The Rainforest algorithm is constantly evaluating and learning from collected behavior and results. Rainforest recruits at least 3 testers for every test. Each tester’s actions—such as mouse activity, time spent on each step, or correct site navigation—are all monitored by our system and compared to one another to ensure consistency.
How are Acceptance and Rejections determined?
Based on our algorithm and overall evaluation of a result, we will either Accept or Reject the test results of each tester. Accepted and Rejected results are not the same as the "Pass" or "Fail" results for test steps. Instead, this is the means by which we determine our confidence in the accuracy of the submitted result.
- Results determined to be correct are Accepted and are taken into account when reporting the final state of the test (Pass/Fail).
- Results that cannot be passed with confidence are Rejected. These results are not taken into account in the final (Pass/Fail) determination, but the result and reason for rejection are still displayed for you to evaluate.
Why do some tests have more than 3 assigned testers?
If a result is rejected, we may recruit additional testers until we have a consensus on whether the test has passed or failed. Although it is not typical, tests can sometimes recruit up to 12 testers.

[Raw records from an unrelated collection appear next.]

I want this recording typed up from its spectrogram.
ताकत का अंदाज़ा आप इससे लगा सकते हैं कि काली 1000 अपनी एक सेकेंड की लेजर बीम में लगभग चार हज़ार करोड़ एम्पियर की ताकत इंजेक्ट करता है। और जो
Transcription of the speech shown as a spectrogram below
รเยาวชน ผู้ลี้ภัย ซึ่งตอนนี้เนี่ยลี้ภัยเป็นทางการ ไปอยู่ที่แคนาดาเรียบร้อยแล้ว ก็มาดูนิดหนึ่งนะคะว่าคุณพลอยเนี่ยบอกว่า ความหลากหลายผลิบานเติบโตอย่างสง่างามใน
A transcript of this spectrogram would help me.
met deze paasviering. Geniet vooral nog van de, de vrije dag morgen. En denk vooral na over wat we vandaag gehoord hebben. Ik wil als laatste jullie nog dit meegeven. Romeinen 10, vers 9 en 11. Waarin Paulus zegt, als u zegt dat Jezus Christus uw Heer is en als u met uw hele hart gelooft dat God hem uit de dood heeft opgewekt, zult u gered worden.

Update to our Algorithm
Our current algorithm: Simple Vote Multi-Fail (SVMF)
- Our current algorithm looks for 2 matching results (consensus) or seeks out 3 conflicting failures.

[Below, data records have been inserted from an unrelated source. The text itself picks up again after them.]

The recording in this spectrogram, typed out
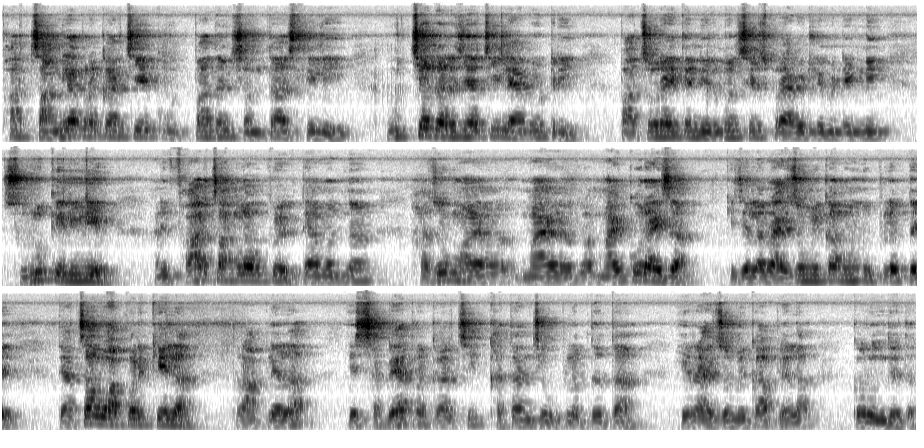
फार चांगल्या प्रकारची एक उत्पादन क्षमता असलेली उच्च दर्जाची लॅबोरेटरी पाचोरा येथे निर्मल सीड्स प्रायव्हेट लिमिटेडनी सुरू केलेली आहे आणि फार चांगला उपयोग. त्यामधनं हा जो माय माय मायकोरायझा की ज्याला रायझोमिका म्हणून उपलब्ध आहे त्याचा वापर केला तर आपल्याला हे सगळ्या प्रकारची खतांची उपलब्धता हे रायझोमिका आपल्याला करून देतं.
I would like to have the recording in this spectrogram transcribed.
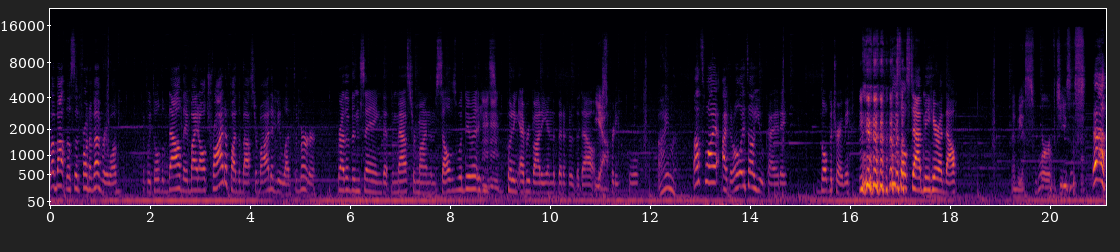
about this in front of everyone. If we told them now, they might all try to find the mastermind and be led to murder. rather than saying that the mastermind themselves would do it, he's Mhm. putting everybody in the benefit of the doubt. Which Yeah. is pretty cool. I'm. That's why I can only tell you, Kaede. Don't betray me. Please don't stab me here and now. That'd be a swerve, Jesus. Ah!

- 2 matching results, either 2 passes or 2 failures, is translates as a "consensus" result. When two testers successfully execute a step in a browser and answer with a 'yes', this step is deemed as having "passed". If 2 testers fail the same step by answering 'no' , that step and the test as a whole in that browser will be judged as having "not passed".

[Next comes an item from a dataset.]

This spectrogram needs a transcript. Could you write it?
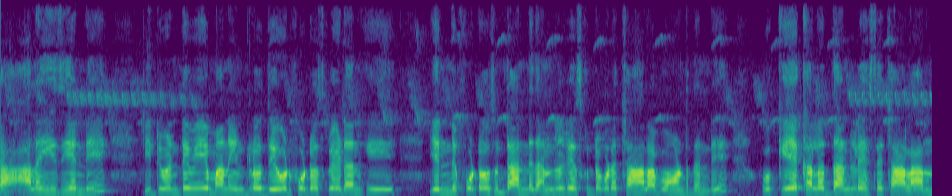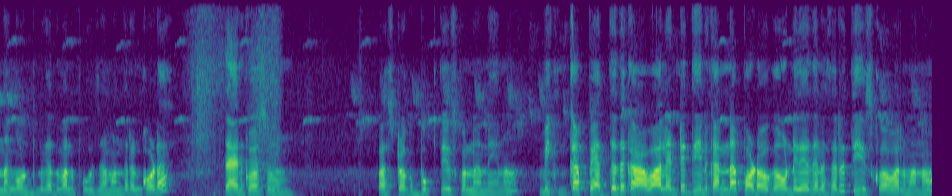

- For 3 conflicting failures, if 3 testers fail a test at 3 different steps, then the test result is deemed to not have passed. If this were Simple Vote, the system would wait until 2 matching results came up, which typically translates into longer run times.
Our previous algorithm: Simple Vote
- The algorithm looks for 2 matching results, a consensus within a step, from testers and declares the result of the test. For example, if two testers pass a step, then the result of the test is “pass” provided all steps pass. If two testers fail step, then the step considered a “fail” and will lead to the test failing.
What changes can I expect?
- There are new UI elements in the results section. Specifically, the test results page will show multiple "X"s on a test that failed at multiple steps. This will indicate where testers failed a test which leads to the overall failure.
- Since there is less need to recruit more testers in a given test, tabular variables will be less likely to be exhausted during a run, preventing unnecessary failures.
Why are some results rejected?
This is a common question, and you may notice some tester that completed the test had their results rejected. Results may be rejected for the following reasons:
- The tester’s results do not agree with the other testers (includes Simple Vote and SVMF).
- (Only for accounts set to ‘Paranoid’ mode) If a single tester has reported a failure, all passing results will automatically be rejected.
- The tester completed the test too quickly for us to be confident in the result.
- The tester did not navigate to the URL defined in the test steps.
- A Rainforest admin rejected the tester’s results after reviewing their work.
- The tester failed to perform the expected actions (clicks, scrolls, mouse movements, etc) over several steps.
- The tester failed a built-in quality control test.